Donald Lambro

Yeah, like after the 2010 election, when his party got a shellacking in Congress, the economy showed no signs of improvement, and he reluctantly agreed to a two-year extension of the Bush tax cuts.

No one can predict what will happen in November, but the likely parameters of the election are beginning to come into sharper focus.

Despite polls showing that Congress' approval rating has sunk to a record low of 10 percent, surveys also show a strong majority of voters approve of their own representative and senators. With the House firmly in the grip of the Republicans, by 242 to 192 with one vacancy, it appears highly unlikely the GOP will lose control in November.

The Democrats' Senate majority is much more tenuous. Republicans need three more seats to effectively take control if they win the White House, with the vice president breaking tie votes. But if Obama wins a second term, the GOP would need just four more seats, which top forecasters say is easily within their reach.

"With five Democratic seats at greatest risk -- Nebraska, North Dakota, Missouri, Montana and Virginia -- and another five -- New Mexico, Ohio, Florida, Wisconsin and Hawaii -- the 2012 Senate landscape is stacked in the Republicans' favor," says Stuart Rothenberg in his latest race-by-race analysis.

What this means is that Republicans will be in control of Congress, and if Obama were to win a second term -- which very much depends on who the GOP nominee is -- he can kiss any tax increases goodbye.

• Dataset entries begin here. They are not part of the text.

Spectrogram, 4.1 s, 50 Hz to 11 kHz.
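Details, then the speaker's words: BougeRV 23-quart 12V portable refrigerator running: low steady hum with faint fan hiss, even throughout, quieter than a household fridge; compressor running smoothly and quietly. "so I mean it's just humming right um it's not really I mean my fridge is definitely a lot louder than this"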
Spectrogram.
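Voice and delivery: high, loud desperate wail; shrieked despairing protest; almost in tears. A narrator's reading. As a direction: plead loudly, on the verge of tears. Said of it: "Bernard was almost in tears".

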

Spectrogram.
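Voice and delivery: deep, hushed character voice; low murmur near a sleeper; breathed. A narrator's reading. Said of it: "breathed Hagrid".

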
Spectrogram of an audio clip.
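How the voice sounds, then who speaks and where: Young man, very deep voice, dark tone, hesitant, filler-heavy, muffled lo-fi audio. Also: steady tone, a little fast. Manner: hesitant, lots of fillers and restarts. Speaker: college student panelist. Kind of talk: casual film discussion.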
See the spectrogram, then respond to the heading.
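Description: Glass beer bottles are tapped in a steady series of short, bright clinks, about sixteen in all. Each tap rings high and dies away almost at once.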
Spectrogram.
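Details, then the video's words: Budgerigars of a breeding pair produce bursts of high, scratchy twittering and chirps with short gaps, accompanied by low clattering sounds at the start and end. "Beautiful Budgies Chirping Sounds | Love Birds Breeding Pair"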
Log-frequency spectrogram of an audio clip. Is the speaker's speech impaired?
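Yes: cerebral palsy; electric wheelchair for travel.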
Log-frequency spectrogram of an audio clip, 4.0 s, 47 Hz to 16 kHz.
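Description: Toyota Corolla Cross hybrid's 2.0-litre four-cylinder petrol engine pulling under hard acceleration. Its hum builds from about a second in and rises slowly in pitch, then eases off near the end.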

In that situation, with the Republicans ruling Capitol Hill, he will likely be sent legislation in January to make the tax cuts permanent, with additional tax reforms to boost growth and new job creation. The political pressure on him would be intense to sign the bill to get the economy going again.

But what if he loses the election and refuses to extend the Bush tax cuts in a bitter battle in the divided lame-duck Congress, allowing them to expire? That seems unlikely because he would be hurting the very segment of the electorate he says he most wants to protect: the middle class.

In that situation, even if he held his ground this time and let the tax cuts die, it would be a futile act of political retribution that would gain him nothing but public enmity.

The Republican majority would send legislation to the new president soon after the new Congress was sworn in and restore the tax cuts retroactively, with every assurance it would be immediately signed into law.

But for now, the political argument that Obama's failed policies have allowed this high unemployment and painfully slow recovery that has dragged on far longer than necessary is a powerful one.

Much of the investment doubts throughout the economy have been due to chronic uncertainty within the business community that feared making long-term expansion plans, not knowing whether the temporary tax rates would continue or be raised in any succeeding year. The absence of any certainty in tax policy has helped produce the anemic, high-unemployment economy we have now.

The Christian Science Monitor said the "standard of living for Americans has fallen longer and more steeply over the past three years than at any time since the U.S. government began recording it five decades ago."

The Obama economy, now in its fourth year, has little to show except higher poverty, record bankruptcies, mounting foreclosures, and more than $5 trillion in additional debt on the backs of generations to come.


Donald Lambro

Donald Lambro is chief political correspondent for The Washington Times.